Gaza’s rulers may not realize it yet, but Israel ‎has run out of patience. A few more bouts of arson ‎terrorism and a full-fledged escalation will follow.‎

For some reason, Hamas has convinced itself that ‎Israel’s warnings are just for show. Its leaders ‎believe that the recent military exercise ‎simulating a ground operation in the coastal enclave ‎is merely a scare tactic; that the massive Israeli ‎airstrikes are a hollow show of force; and that ‎Israel is far too focused on its border with Syria ‎to engage the Gaza frontier.‎

These assumptions, however, are fundamentally ‎flawed. Senior government and defense officials are ‎unanimous in saying that Israel has run out of ‎patience‎. Many still believe that the Israel Defense Forces should not ‎launch a military campaign over incendiary kites and ‎balloons, especially since arson terrorism has yet ‎to claim any lives—something ‎war will do—but ‎these voices are growing ‎increasingly faint. ‎

While there is a consensus among decision-makers ‎that Hamas has exhausted the opportunities offered ‎to it to curb border riots and kite terrorism.‎

Still, politicians or pundits that think Israel is ‎eager to go to war are wrong. Israel does not want ‎to launch another military campaign in the Gaza ‎Strip, which is why it has been sparing no effort to ‎find other countermeasures to quash border riots, terrorist ‎attacks and the onslaught of arson terrorism.‎

Over the past few months, every possible avenue has ‎been used to relay this message to Hamas, from ‎envoys—mainly from Egypt, but also from Persian ‎Gulf states, Russia, the United States and the European Union—to more blunt ‎instruments, such as targeting kite terrorist cells, ‎bombing Hamas posts and destroying Hamas cross-border terror tunnels.‎

When all else failed, Israel shuttered the Kerem ‎Shalom cargo crossing—the only goods crossing in ‎Gaza. The move did not affect humanitarian aid ‎delivered to the Strip, but it crippled commerce, ‎thus dealing Hamas a double blow: targeting both tax ‎revenues and painting Hamas as one whose moves only ‎aggravate the already dire situation in Gaza. ‎
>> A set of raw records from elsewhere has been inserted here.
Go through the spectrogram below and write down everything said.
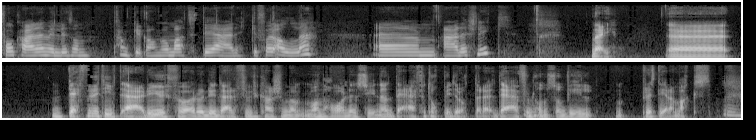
folk har en veldig sånn tankegang om at det er ikke for alle. Um, er det slik? Nej. Eh, definitivt är det ju för, och det är därför kanske man, man har den synen, det är för toppidrottare. Det är för de som vill prestera max. Mm.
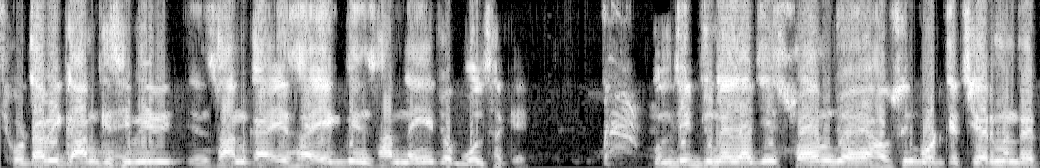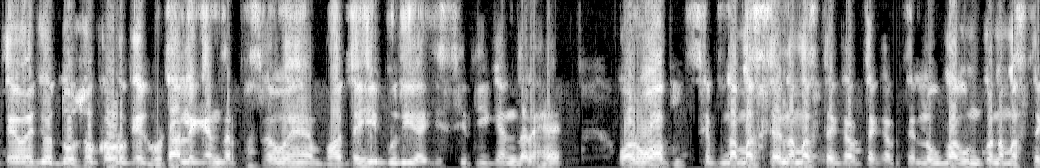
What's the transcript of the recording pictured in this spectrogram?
छोटा भी काम किसी भी इंसान का, ऐसा एक भी इंसान नहीं है जो बोल सके कुलदीप जुनेजा जी स्वयं जो है हाउसिंग बोर्ड के चेयरमैन रहते हुए, जो 200 करोड़ के घोटाले के अंदर फंसे हुए हैं, बहुत ही बुरी स्थिति के अंदर है और वो अब सिर्फ़ नमस्ते नमस्ते करते करते लोग बाग उनको नमस्ते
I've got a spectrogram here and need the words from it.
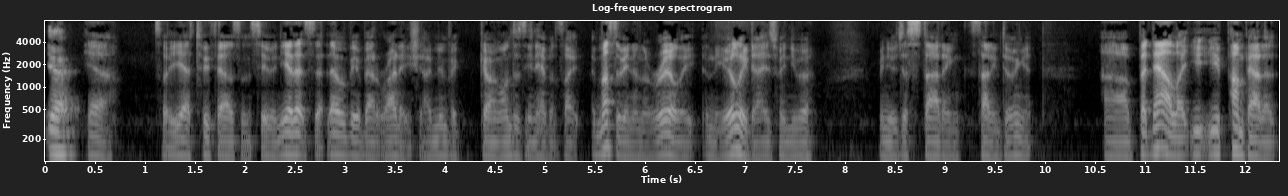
Yeah. Yeah. So yeah, 2007. Yeah, that's that would be about right. Actually, I remember going on to Zen Habits. Like, it must have been in the really in the early days when you were when you were just starting starting doing it. Uh, but now, like, you, you pump out a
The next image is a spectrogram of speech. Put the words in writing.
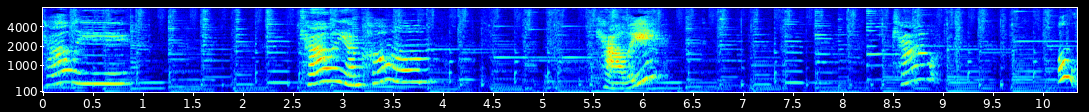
Callie. Callie, I'm home. Callie? Cal? Oh,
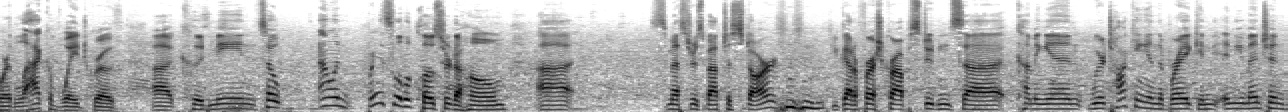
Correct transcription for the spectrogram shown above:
or lack of wage growth uh, could mean. So, Alan, bring us a little closer to home. Uh, semester's about to start. You've got a fresh crop of students uh, coming in. We were talking in the break, and, and you mentioned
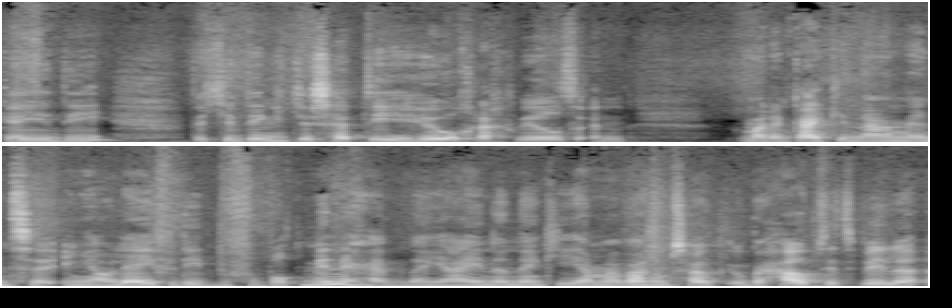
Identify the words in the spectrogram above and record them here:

The Defense Ministry’s decision on Monday to ‎temporarily suspend the delivery of petroleum fuels ‎and natural gas ‎to Gaza was coordinated with Egypt, ‎which temporarily shuttered the Rafah crossing, as a ‎last-ditch effort to make Hamas come to its senses.‎

Still, it’s doubtful that Hamas leaders understand ‎that they have pushed Israel to the brink. With containment no ‎longer an option, a clash seems inevitable and only ‎Hamas will make that call. ‎

Israeli defense officials remain convinced that ‎Hamas would rather avoid a war, but this is largely just ‎an assumption and it has been somewhat rattled given that ‎Hamas, like the IDF, has carried out several ‎tactical moves this week that demonstrate it is ‎ready for war.‎

A prominent player trying to prevent another bloody ‎clash between Israel and Hamas is Egypt. But even if ‎Cairo’s efforts prove successful in the short term, ‎Hamas is unlikely to make a strategic U-turn, ‎bringing us right back to the growing assumption ‎that a conflict with Gaza will take place this ‎summer.‎

The scope of this clash remains unknown and it ‎depends on the number of casualties and scale of ‎destruction on both sides; mediation efforts, and ‎domestic and international pressure, but mostly, it ‎depends on the objectives Israel will try to ‎achieve. ‎

Extinguishing arson terrorism is an important ‎objective but it is not a strategic one. Before we ‎rally the troops, the government has to clearly ‎define the objective of this operation. Restoring ‎peace and quiet on the southern border is a solid ‎starting point, as long as it is used to introduce ‎a strategic shift in the reality opposite Gaza.‎